Source information Block Start

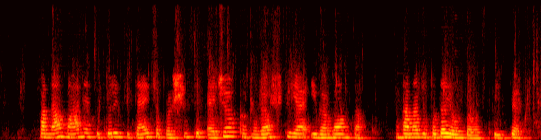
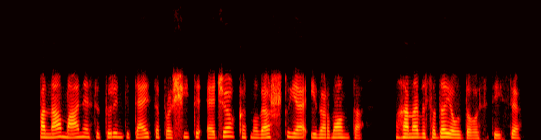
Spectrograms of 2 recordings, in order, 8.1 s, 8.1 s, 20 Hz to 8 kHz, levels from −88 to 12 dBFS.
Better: second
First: noise reduction (neural separator model SepFormer DNS4)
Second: none

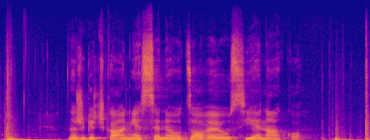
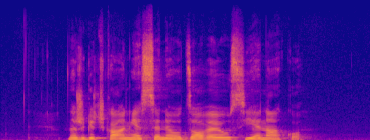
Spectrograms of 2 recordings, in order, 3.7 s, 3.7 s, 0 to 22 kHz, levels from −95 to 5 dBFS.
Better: second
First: background sound (Motor vehicle (road)); 1 dB below the speech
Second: none

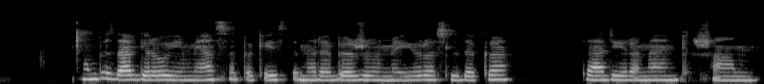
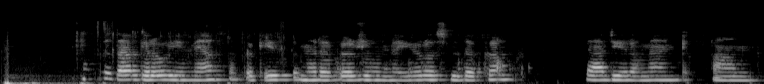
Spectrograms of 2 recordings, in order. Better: first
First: none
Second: noise reduction (neural mask model DeepFilterNet 3)

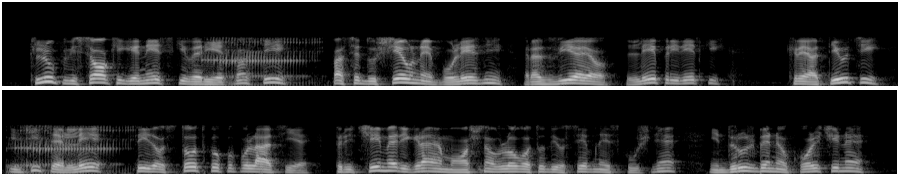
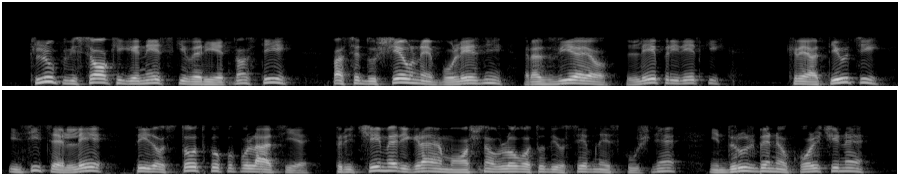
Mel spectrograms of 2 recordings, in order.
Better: second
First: background sound (Burping, eructation); 14 dB below the speech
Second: none

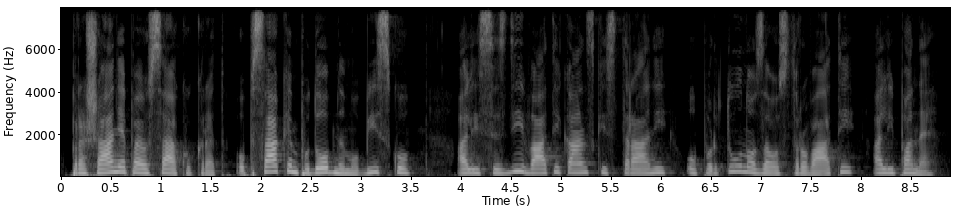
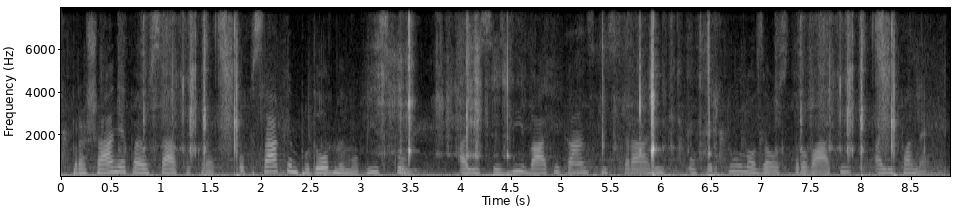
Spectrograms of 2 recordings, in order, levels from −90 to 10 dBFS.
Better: first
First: none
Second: background sound (Chewing, mastication); 3 dB above the speech

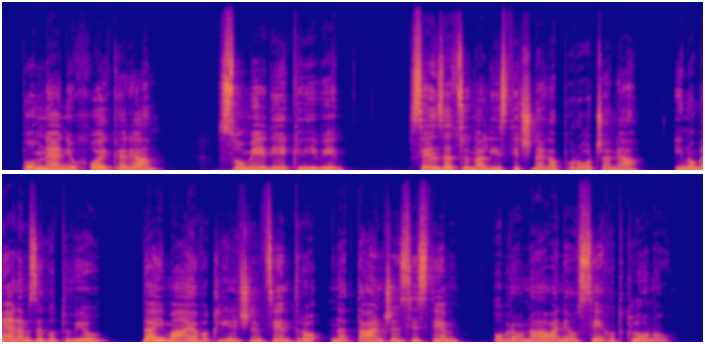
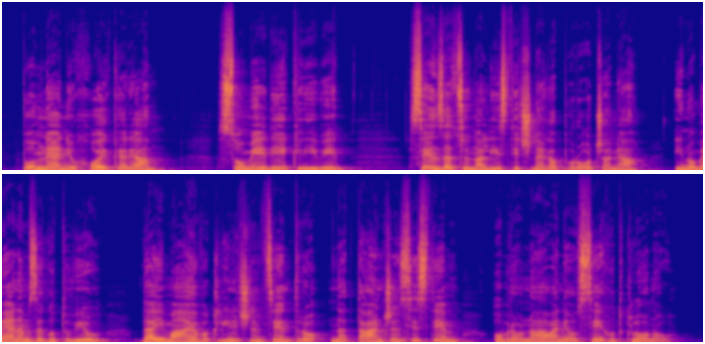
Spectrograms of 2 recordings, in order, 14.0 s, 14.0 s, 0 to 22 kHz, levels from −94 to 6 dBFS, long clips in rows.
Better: second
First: noise reduction (neural mask model DeepFilterNet 3)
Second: none

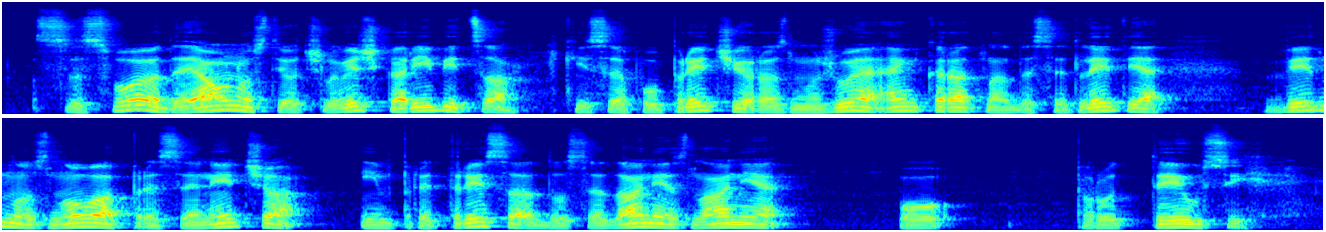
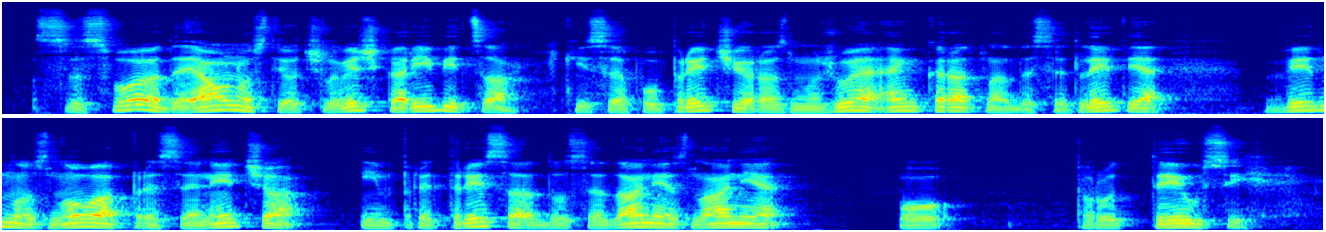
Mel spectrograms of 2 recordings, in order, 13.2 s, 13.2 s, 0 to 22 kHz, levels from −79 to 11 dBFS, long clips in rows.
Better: first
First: none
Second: noise reduction (neural mask model Resemble Enhance denoiser)

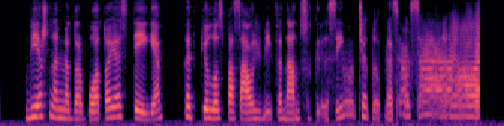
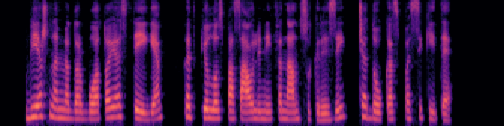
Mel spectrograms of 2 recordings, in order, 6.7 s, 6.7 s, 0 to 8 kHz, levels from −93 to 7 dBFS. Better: second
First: noise reduction (neural diffusion model UNIVERSE++)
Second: none

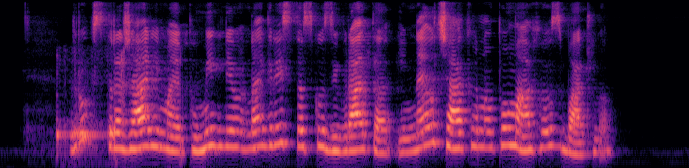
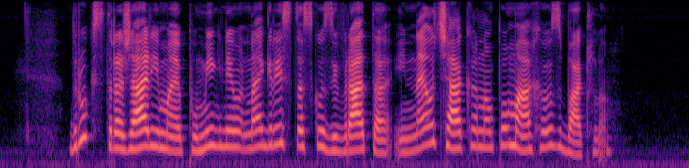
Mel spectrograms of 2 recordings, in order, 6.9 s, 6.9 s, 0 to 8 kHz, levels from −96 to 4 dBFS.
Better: second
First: noise reduction (neural mask model DeepFilterNet 3)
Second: none

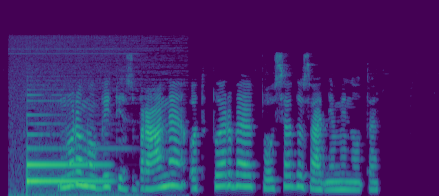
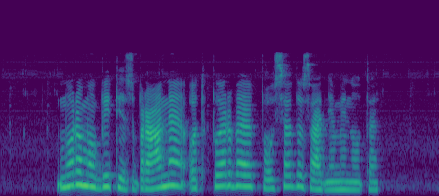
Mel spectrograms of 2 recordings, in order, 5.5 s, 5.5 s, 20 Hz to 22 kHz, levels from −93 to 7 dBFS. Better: second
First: noise reduction (classical method Wiener filter)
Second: none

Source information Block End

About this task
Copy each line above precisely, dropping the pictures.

Finished task
Spectrograms of 2 recordings, in order, 8.1 s, 8.1 s, 20 Hz to 8 kHz, levels from −88 to 12 dBFS.
Better: second
First: noise reduction (neural separator model SepFormer DNS4)
Second: none

Spectrograms of 2 recordings, in order, 3.7 s, 3.7 s, 0 to 22 kHz, levels from −95 to 5 dBFS.
Better: second
First: background sound (Motor vehicle (road)); 1 dB below the speech
Second: none

Spectrograms of 2 recordings, in order. Better: first
First: none
Second: noise reduction (neural mask model DeepFilterNet 3)

Mel spectrograms of 2 recordings, in order.
Better: second
First: background sound (Burping, eructation); 14 dB below the speech
Second: none

Spectrograms of 2 recordings, in order, levels from −90 to 10 dBFS.
Better: first
First: none
Second: background sound (Chewing, mastication); 3 dB above the speech

Spectrograms of 2 recordings, in order, 14.0 s, 14.0 s, 0 to 22 kHz, levels from −94 to 6 dBFS, long clips in rows.
Better: second
First: noise reduction (neural mask model DeepFilterNet 3)
Second: none

Mel spectrograms of 2 recordings, in order, 13.2 s, 13.2 s, 0 to 22 kHz, levels from −79 to 11 dBFS, long clips in rows.
Better: first
First: none
Second: noise reduction (neural mask model Resemble Enhance denoiser)

Mel spectrograms of 2 recordings, in order, 6.7 s, 6.7 s, 0 to 8 kHz, levels from −93 to 7 dBFS. Better: second
First: noise reduction (neural diffusion model UNIVERSE++)
Second: none

Mel spectrograms of 2 recordings, in order, 6.9 s, 6.9 s, 0 to 8 kHz, levels from −96 to 4 dBFS.
Better: second
First: noise reduction (neural mask model DeepFilterNet 3)
Second: none

Mel spectrograms of 2 recordings, in order, 5.5 s, 5.5 s, 20 Hz to 22 kHz, levels from −93 to 7 dBFS. Better: second
First: noise reduction (classical method Wiener filter)
Second: none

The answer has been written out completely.